Skip to Main Content

Writing for & Publishing in Law Reviews

This guide provides information and resources to help students and professionals who want to write scholarly papers and get them published in law reviews.


photo of a stack of journalsThis guide is aimed at law students and professionals who want to write scholarly papers for publication in law reviews. Most of it will also be helpful for students who are writing seminar papers that they don't plan to publish.

It addresses many aspects of the process, from finding and developing topics to writing to submitting to journals.

Some of the sources linked to are to sources that are restricted, either to members of the UW community (Icon) or to UW Law faculty, staff, and students (Icon).
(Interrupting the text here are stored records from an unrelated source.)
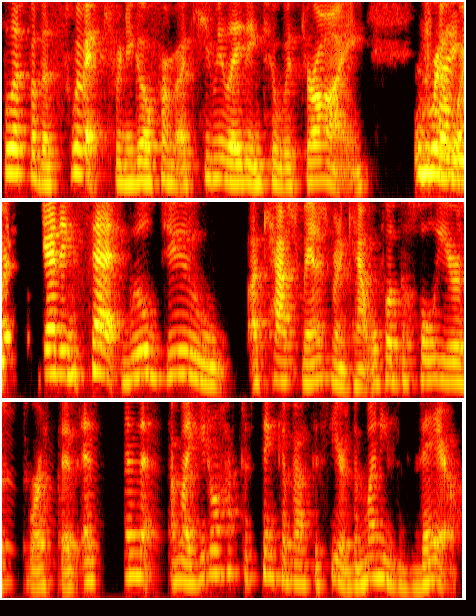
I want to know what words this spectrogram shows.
flip of the switch when you go from accumulating to withdrawing. Right. So getting set, we'll do a cash management account. We'll put the whole year's worth of, and, and I'm like, you don't have to think about this year. The money's there.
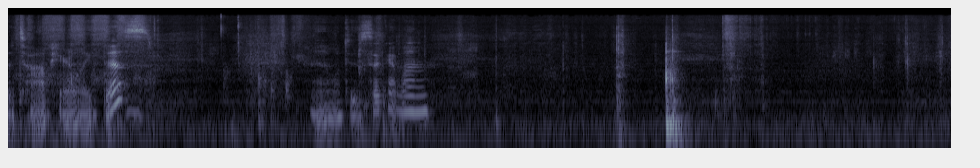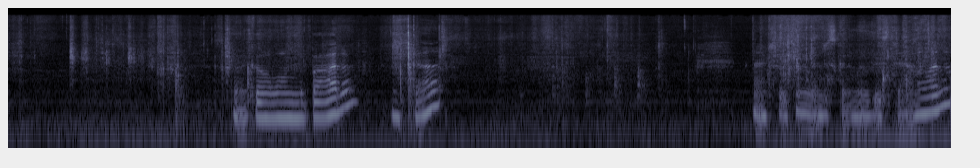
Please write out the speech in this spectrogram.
the top here like this. And we'll do the second one. Go along the bottom like that. Actually, I think I'm just going to move this down a little.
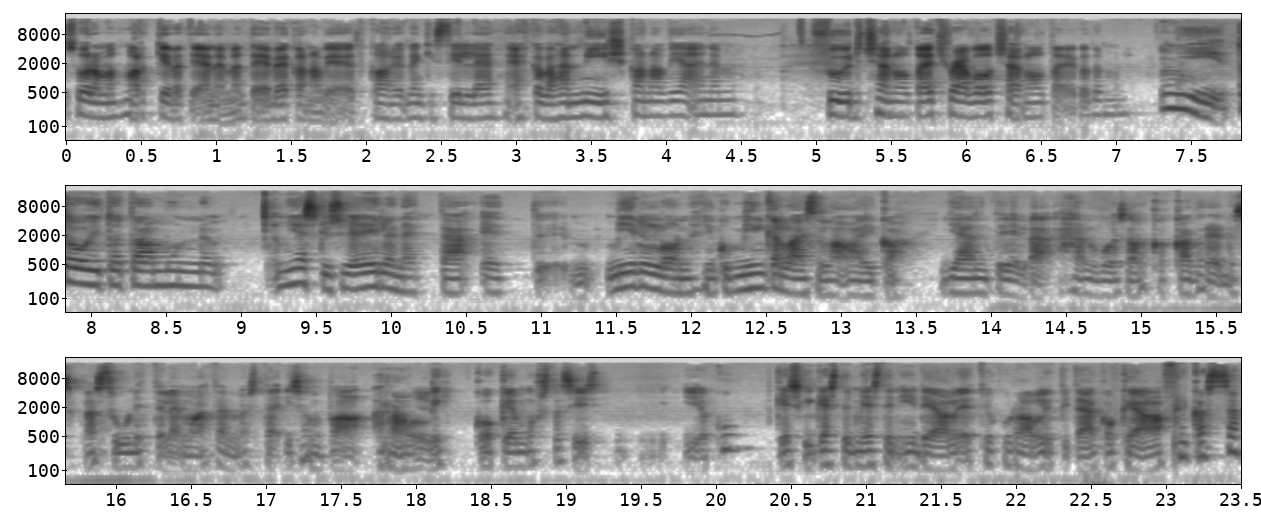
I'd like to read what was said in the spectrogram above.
suuremmat markkinat ja enemmän TV-kanavia, jotka on jotenkin silleen ehkä vähän niche-kanavia enemmän. Food Channel tai Travel Channel tai joku tämmöinen. Niin, toi tota, mun mies kysyi eilen, että, että milloin, niin kuin minkälaisella aikajänteellä hän voisi alkaa kavereidensa kanssa suunnittelemaan tämmöistä isompaa rallikokemusta. Siis joku keskikäisten miesten ideaali, että joku ralli pitää kokea Afrikassa.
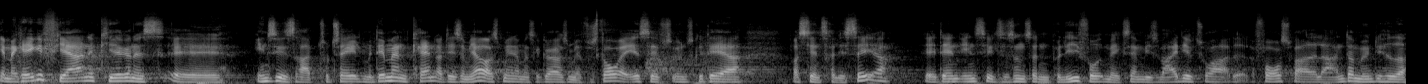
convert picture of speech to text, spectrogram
Ja, man kan ikke fjerne kirkernes øh, indsigelsesret totalt, men det man kan, og det som jeg også mener, man skal gøre, som jeg forstår af SF's ønske, det er at centralisere øh, den indsigelse, sådan så den på lige fod med eksempelvis Vejdirektoratet eller Forsvaret eller andre myndigheder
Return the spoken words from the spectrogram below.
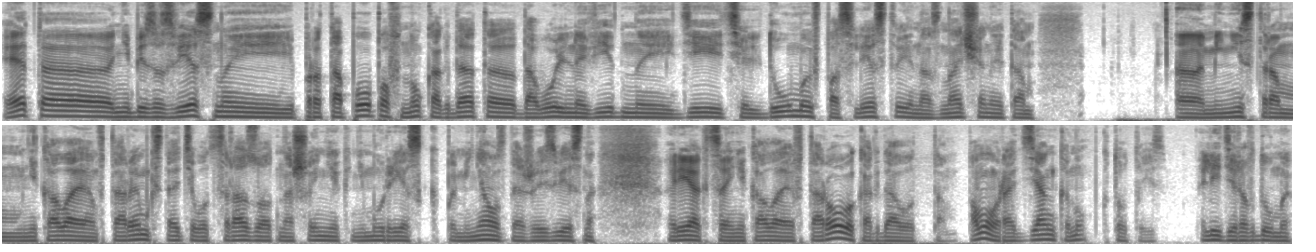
Это небезызвестный Протопопов, ну, когда-то довольно видный деятель Думы, впоследствии назначенный там э, министром Николаем II. Кстати, вот сразу отношение к нему резко поменялось. Даже известна реакция Николая II, когда вот там, по-моему, Родзянко, ну, кто-то из лидеров Думы,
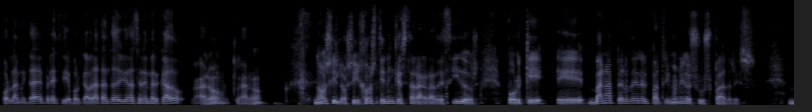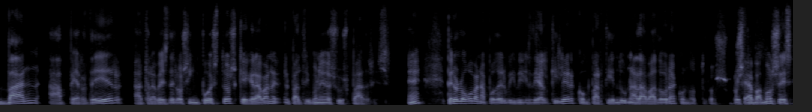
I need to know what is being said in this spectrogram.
por la mitad de precio, porque habrá tantas viviendas en el mercado. Claro, claro. No, si los hijos tienen que estar agradecidos, porque eh, van a perder el patrimonio de sus padres van a perder a través de los impuestos que graban el patrimonio de sus padres. ¿eh? Pero luego van a poder vivir de alquiler compartiendo una lavadora con otros. O sea, vamos, es,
photo credit: Mary Whisner

What are law reviews?

Law reviews are scholarly journals about law, generally published by law schools and edited by students. More broadly, they can include journals published by professional associations (e.g., Business Lawyer, published by the American Bar Association) and the Journal of Empirical Legal Studies, edited by law professors and published by Wiley Publishing in conjunction with the Society for Empirical Legal Studies.

Law schools typically have a general-interest (or "flagship") law review (e.g., Washington Law Review, Seattle University Law Review, Gonzaga Law Review) that publishes articles on a wide range of topics. Most law schools also have one or more specialized journals, focusing on one or more topics (e.g., Washington International Law Journal, Washington Journal of Environmental Law and Policy, Washington Journal of Law, Technology & the Arts, Gonzaga Journal of International Law, Seattle Journal of Technology, Environmental & Innovation Law, Seattle Journal for Social Justice).

Print Plus Online

Most journals are available in one or more electronic forms, in addition to print. For example, the Washington Law Review is on Lexis, Westlaw, and HeinOnline, in addition to having an archive on its own website.

Online Companions

Some law reviews supplement their print offerings with short articles that are only posted on their websites. For example, the Washington Law Review publishes the Washington Law Review Online.

Online Only Journals

Some journals are published online only. They are called e-journals (or ejournals).

You can find lists of online law journals at the sites below.

Because the universe of online journals is growing, it's likely that each list is incomplete.

Other Guides for Writers & Editors